8. The point for our decision is whether the appellant committed any offence at all. Homicide to the deceased has been admitted. The law is well settled that when an accused takes the plea of the right of private defence, the burden is on him to establish the existence of the right of private defence; but he need not prove the existence of the right of private defence beyond reasonable doubt. In our opinion in the instant case the appellant has established the existence of the right of private defence, as the lathi with which the first assault was given by the deceased on the appellant was a solid heavy weapon and dangerous. That apart, the incised wound received by the appellant was grievous. The police also seized two daos lying near the dead body of Bhadreswar. From the same place the lathi was also seized. It therefore, clearly shows that the appellant and the deceased were both armed with daos. P.W. 1 tried to explain the grievous injury on the person of the appellant. His evidence is that after causing the injury On the neck of the deceased, the appellant was fleeing away towards his home. He was chased by P.W. 7 and that P.W. 7 gave dao blows on his person. But the injury on the person of the appellant, as deposed to by P.W. 1, has been belied by P.W. 7. P.W. 7 has stated that he was the adopted son of the deceased. He was sitting in the varandah of the house with the boy. After hearing the outcry, he came to the place of occurrence. He does not say that the deceased caused any injury on the person of the appellant.
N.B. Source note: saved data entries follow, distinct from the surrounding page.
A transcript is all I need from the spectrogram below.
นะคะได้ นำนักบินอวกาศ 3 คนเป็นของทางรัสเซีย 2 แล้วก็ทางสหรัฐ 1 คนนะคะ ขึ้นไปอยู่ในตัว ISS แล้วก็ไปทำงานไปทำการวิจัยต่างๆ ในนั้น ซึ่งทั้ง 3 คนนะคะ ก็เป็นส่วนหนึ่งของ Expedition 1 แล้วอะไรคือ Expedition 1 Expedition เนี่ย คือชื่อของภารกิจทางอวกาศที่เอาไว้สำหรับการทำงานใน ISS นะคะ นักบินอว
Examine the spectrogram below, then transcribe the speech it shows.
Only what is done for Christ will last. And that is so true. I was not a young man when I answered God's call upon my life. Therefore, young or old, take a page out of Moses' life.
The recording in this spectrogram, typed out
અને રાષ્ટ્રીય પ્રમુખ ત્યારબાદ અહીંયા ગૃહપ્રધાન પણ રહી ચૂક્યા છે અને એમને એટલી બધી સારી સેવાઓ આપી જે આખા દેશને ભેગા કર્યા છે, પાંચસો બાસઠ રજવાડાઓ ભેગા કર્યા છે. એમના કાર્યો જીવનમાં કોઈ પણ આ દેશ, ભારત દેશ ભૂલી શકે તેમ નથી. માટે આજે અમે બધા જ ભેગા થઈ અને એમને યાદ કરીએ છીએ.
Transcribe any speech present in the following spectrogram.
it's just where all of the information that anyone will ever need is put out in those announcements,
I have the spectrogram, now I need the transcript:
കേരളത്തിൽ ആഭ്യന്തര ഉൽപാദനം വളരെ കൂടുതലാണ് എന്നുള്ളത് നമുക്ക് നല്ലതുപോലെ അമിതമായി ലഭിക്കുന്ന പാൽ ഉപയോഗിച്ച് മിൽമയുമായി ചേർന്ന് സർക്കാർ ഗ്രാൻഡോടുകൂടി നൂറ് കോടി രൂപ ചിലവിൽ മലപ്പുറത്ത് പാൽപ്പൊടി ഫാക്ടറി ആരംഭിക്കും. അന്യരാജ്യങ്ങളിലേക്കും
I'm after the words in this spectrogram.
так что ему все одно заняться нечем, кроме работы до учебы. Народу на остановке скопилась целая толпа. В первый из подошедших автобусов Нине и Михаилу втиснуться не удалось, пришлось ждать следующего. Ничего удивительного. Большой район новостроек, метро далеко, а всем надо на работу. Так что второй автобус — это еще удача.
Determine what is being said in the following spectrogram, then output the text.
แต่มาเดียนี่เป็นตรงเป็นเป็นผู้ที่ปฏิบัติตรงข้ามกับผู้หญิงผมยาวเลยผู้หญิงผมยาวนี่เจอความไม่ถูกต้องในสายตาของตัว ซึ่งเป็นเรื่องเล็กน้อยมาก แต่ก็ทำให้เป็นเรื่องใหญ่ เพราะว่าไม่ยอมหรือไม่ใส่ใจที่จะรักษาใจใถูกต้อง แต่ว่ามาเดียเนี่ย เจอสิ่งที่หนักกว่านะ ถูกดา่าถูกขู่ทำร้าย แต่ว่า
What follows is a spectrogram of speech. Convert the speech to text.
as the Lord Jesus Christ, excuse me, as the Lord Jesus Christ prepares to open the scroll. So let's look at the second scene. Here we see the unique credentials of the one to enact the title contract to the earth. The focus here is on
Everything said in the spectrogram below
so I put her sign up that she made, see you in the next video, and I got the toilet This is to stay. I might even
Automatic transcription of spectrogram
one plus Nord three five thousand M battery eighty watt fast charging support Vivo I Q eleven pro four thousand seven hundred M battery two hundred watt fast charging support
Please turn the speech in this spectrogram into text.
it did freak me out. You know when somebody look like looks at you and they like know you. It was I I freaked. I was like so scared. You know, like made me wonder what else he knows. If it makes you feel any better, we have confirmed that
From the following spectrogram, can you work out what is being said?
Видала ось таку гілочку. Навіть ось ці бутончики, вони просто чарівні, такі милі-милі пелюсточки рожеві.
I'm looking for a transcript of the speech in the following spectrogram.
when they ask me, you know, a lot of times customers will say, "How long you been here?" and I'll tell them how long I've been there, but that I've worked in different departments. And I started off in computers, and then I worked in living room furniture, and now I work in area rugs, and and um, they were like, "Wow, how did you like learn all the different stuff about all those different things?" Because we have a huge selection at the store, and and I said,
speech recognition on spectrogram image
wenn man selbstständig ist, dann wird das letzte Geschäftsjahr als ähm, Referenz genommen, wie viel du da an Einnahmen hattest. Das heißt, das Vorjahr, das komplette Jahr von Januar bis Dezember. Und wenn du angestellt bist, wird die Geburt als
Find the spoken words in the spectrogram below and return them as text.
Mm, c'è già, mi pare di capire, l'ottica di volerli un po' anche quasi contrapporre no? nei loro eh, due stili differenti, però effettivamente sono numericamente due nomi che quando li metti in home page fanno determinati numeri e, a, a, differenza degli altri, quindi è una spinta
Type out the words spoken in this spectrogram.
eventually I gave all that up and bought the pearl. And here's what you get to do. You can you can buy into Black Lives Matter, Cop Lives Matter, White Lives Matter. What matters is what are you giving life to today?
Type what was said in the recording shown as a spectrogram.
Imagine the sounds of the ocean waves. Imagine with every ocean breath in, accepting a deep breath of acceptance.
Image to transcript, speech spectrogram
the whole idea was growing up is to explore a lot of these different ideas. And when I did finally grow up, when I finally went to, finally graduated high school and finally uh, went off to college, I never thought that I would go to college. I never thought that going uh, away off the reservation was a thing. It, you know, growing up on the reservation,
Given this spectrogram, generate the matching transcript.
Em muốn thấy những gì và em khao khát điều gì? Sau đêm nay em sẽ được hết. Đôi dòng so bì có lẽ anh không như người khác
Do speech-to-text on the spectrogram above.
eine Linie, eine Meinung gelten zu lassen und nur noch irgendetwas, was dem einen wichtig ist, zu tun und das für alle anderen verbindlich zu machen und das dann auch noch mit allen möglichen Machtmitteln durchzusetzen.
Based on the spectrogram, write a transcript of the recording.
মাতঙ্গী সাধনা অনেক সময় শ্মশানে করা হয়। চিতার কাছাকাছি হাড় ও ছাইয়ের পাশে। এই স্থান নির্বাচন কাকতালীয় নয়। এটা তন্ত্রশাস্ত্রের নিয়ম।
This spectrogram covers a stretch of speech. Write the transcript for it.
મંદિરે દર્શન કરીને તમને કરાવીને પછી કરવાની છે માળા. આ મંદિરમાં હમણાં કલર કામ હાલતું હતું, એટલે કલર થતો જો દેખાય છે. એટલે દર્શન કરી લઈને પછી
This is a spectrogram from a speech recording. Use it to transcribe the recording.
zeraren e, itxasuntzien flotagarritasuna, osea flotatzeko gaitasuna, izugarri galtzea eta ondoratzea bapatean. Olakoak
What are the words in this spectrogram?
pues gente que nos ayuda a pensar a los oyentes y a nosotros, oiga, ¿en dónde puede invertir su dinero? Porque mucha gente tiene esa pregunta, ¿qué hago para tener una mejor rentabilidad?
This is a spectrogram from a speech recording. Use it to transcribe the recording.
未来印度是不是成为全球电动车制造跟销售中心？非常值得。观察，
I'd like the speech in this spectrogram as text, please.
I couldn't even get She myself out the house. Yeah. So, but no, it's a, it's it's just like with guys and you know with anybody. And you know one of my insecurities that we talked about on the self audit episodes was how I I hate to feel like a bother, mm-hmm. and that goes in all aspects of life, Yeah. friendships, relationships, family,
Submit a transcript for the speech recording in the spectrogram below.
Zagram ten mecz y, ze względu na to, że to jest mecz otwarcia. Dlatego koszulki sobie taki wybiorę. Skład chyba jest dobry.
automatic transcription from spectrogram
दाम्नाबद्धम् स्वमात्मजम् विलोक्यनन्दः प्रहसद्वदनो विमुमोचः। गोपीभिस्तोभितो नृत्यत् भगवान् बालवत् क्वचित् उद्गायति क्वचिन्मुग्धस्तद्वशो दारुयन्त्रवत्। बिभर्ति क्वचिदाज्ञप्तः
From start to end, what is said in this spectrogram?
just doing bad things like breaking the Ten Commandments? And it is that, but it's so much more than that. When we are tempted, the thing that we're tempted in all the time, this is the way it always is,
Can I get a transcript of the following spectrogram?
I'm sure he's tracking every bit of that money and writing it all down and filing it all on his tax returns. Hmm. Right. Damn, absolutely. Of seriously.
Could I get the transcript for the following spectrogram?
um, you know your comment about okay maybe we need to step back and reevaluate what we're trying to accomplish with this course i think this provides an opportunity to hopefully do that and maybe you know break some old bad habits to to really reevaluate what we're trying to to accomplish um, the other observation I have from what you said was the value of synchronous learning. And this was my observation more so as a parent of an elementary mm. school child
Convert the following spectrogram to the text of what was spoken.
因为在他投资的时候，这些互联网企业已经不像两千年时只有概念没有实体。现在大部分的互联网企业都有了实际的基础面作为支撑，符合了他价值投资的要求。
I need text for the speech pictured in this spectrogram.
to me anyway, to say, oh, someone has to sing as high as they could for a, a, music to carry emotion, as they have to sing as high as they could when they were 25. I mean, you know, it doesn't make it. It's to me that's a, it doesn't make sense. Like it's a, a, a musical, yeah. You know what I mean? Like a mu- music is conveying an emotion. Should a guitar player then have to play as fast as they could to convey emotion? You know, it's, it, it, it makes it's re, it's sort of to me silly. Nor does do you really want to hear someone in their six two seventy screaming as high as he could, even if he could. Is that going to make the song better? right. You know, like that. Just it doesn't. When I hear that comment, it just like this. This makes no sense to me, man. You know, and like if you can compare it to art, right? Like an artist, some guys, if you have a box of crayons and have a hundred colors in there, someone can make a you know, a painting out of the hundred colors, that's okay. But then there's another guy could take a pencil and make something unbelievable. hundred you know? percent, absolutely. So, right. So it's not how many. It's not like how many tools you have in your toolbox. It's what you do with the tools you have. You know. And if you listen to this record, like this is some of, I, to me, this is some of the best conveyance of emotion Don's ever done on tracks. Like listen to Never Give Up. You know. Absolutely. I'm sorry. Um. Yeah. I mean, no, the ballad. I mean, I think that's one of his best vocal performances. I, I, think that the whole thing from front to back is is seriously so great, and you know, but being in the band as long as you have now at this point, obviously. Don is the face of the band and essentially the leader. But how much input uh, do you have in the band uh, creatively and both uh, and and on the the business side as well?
As such, the explanation given by the prosecution of the injury on the person of the appellant is false. The defence version is corroborated by the medical evidence.
9. Section 96 of the Penal Code provides
Nothing is an offence which is done in the exercise of the right of private defence.
Relevant portion of Section 100 of the Penal Code may also be extracted:
The right of private defence of the body extends, under the restrictions mentioned in the last preceding section to the voluntary causing of death ..., if the offence which occasions the exercise of the right be of any of the descriptions hereinafter enumerated, namely:..
Secondly - Such an assault as may reasonably cause the apprehension that grievous hurt will otherwise be the consequence of such assault.
Section 100. 'Secondly', provides that the accused may not even wait till the causing of the grievous injury; apprehension of grievous injury is enough for the exercise of the right. In the instant case the deceased being armed with dao caused grievous injury to the appellant. Therefore, the appellant undoubtedly had the right granted by law under Section 100 and as in exercise of that right, he killed the deceased, in our opinion, he has committed no offence.
10. In the result we set aside the order of conviction and sentence passed by the learned Sessions Judge and allow this appeal. The appellant shall be set at liberty forthwith
K. Lahiri, J.
11. I agree.